(Records excerpted from a collection)
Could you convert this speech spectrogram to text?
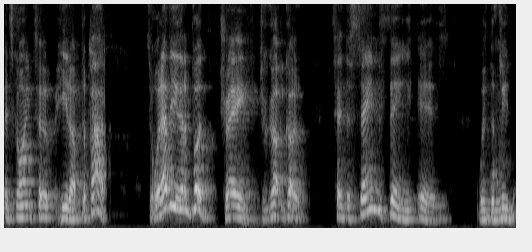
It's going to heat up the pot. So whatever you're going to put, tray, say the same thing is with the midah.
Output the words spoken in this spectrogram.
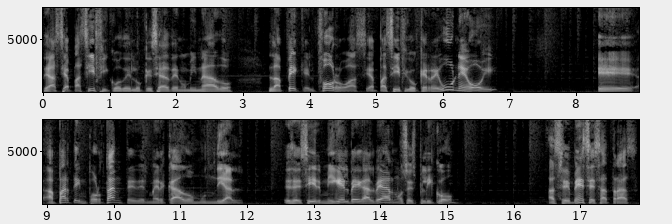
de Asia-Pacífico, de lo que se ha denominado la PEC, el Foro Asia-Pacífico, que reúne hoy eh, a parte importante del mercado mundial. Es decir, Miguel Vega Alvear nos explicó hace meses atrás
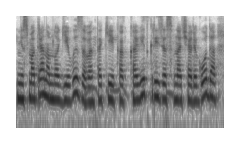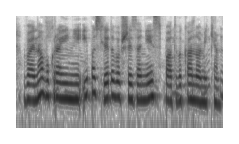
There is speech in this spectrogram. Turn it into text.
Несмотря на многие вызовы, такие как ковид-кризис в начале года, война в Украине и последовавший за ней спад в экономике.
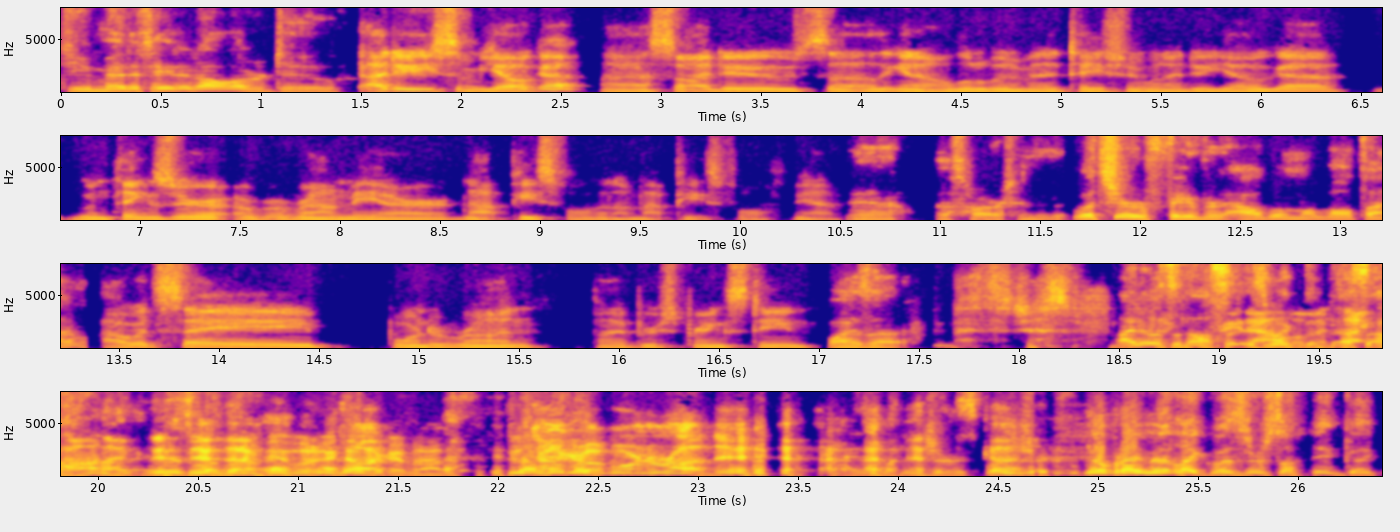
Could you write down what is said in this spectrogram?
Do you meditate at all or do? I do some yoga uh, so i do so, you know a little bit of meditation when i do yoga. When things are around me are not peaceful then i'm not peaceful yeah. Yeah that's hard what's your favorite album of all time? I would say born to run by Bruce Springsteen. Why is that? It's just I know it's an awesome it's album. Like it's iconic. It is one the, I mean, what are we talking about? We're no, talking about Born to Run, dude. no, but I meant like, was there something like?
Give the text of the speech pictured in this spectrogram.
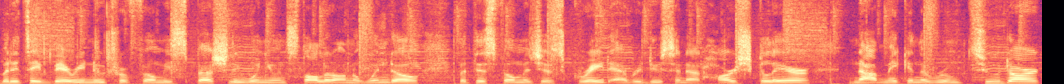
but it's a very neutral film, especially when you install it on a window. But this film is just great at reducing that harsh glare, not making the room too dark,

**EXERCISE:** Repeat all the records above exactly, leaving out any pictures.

**YOUR RESPONSE:**
Could you convert this speech spectrogram to text?
It's going to heat up the pot. So whatever you're going to put, tray, say the same thing is with the midah.
Output the words spoken in this spectrogram.
de Asia-Pacífico, de lo que se ha denominado la PEC, el Foro Asia-Pacífico, que reúne hoy eh, a parte importante del mercado mundial. Es decir, Miguel Vega Alvear nos explicó hace meses atrás
There is speech in this spectrogram. Turn it into text.
Несмотря на многие вызовы, такие как ковид-кризис в начале года, война в Украине и последовавший за ней спад в экономике.
Could you write down what is said in this spectrogram?
Do you meditate at all or do? I do some yoga uh, so i do so, you know a little bit of meditation when i do yoga. When things are around me are not peaceful then i'm not peaceful yeah. Yeah that's hard what's your favorite album of all time? I would say born to run by Bruce Springsteen. Why is that? It's just I know it's an awesome it's album. Like it's iconic. It is one the, I mean, what are we talking about? We're no, talking about Born to Run, dude. no, but I meant like, was there something like?
Give the text of the speech pictured in this spectrogram.
but it's a very neutral film, especially when you install it on a window. But this film is just great at reducing that harsh glare, not making the room too dark,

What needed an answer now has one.